If you skip this initial habit forming exercise, you may find that it’s really hard to control your cravings for non-paleo foods. I’d even recommend a contingency plan in case you get off track. If you’re dying for something non-paleo like chocolate or cheese, try eating something Paleo approved first to fill yourself up and you won’t over-indulge so much on the cheat snack/meal. Another good back-up plan for cravings is to mix the non-paleo food in with a Paleo food ie. chocolate covered strawberries or toast with your eggs. I always recommend cheating as healthy or low calorie as possible so you don’t feel like you’ve gotten completely off track. Remember, 1 cheat meal won’t kill you but 5 times a week will definitely hinder your results!
Sometimes you need to even eliminate some Paleo foods that you crave. Bacon, nuts, dried fruit, natural sweeteners like honey. It’s ok to add these back in once you get your cravings under control, but they will sabotage your diet otherwise…just because they are “approved”, doesn’t mean you can eat them all day every day.
- Eat lots of vegetables with or before every meal.
- Limit nuts, nut butters and dried fruit
- Avoid Paleo “treats”
- Avoid shakes, smoothies, and juices.
Willpower vs systems
So you’re licking your fingers after finishing a bag of Chili Cheese Fritos. Is your willpower to blame? Are you just not strong enough mentally? Not necessarily. For the most part, humans are physiologically the same so this probably isn’t your issue. It’s vital to sticking to Paleo and your weight loss success to create a system around food and take willpower off the table.
You may have heard these tips before…if you’re serious about going Paleo and losing weight, start these today:
- Use smaller plates, bowls and even utensils

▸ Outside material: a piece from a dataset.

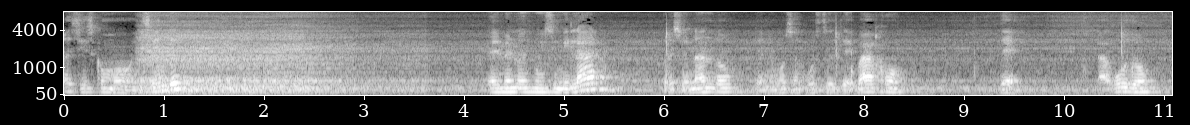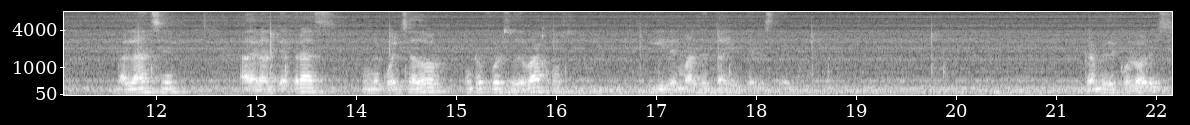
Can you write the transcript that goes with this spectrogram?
Así es como enciende. El menú es muy similar. Presionando tenemos ajustes de bajo, de agudo, balance, adelante atrás, un ecualizador, un refuerzo de bajos y demás detalles del estéreo. Cambio de colores.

- Portion out your food ahead of time. Then put the rest of it back in the fridge or out of sight. Family style should be for special occasions only!

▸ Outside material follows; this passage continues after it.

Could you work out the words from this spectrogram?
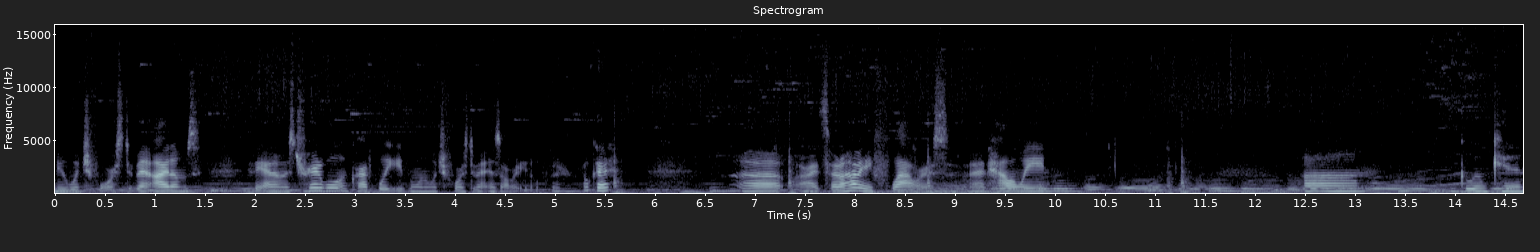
new Witch Forest event items. The item is tradable and craftable even when Witch Forest event is already over. Okay. Uh, alright, so I don't have any flowers. And Halloween. Um, Gloomkin.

- Stop doing multiple things while eating. Turn off the TV. Stop reading the paper. Just focus on the food in front of you and slow down the feast. This kind of mindless eating causes us to overeat and not really enjoy the food we’re shoveling down.
- Stock your pantry and refrigerator with Paleo food.

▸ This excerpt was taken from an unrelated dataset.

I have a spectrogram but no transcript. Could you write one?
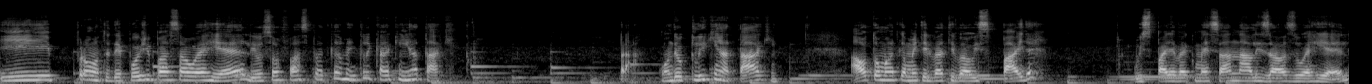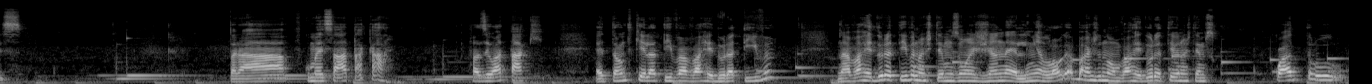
e pronto, depois de passar a URL, eu só faço praticamente clicar aqui em ataque. Pra. Quando eu clico em ataque, automaticamente ele vai ativar o Spider. O Spider vai começar a analisar as URLs para começar a atacar, fazer o ataque. É tanto que ele ativa a varredura ativa. Na varredura ativa nós temos uma janelinha logo abaixo do nome varredura ativa nós temos quatro,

If you’re eating a solid Paleo diet, you’re eating a wonderful variety of nutrient-dense foods, from wild caught salmon to Organic grapefruit and everything in between. For most people, Paleo is much more nutritious than anything they were eating previously. Apart from the above tips on maximizing Paleo for weight loss, don’t forget to get adequate sleep and exercise and you’re sure to succeed. The best advice I have ever received in nutrition and training: Consistency. Consistency. Consistency.
1) Klonoff DC. The beneficial effects of a Paleolithic diet on type 2 diabetes and other risk factors for cardiovascular disease. J Diabetes Sci Technol. 2009;3(6):1229-32.
2) Cahill G.F., Jr. Fuel metabolism in starvation. Annu. Rev. Nutr. 2006;26:1–22.
3) Dr. Loren Cordain. A Lifestyle Trending. Thepaleodiet. 25 Feb. 2012. Website. 26 Jan. 2016.
4) Cain Credicott. Weight Loss on a Paleo Diet. Paleo Magazine. 5 Mar 2015. Website. 26 Jan. 2016.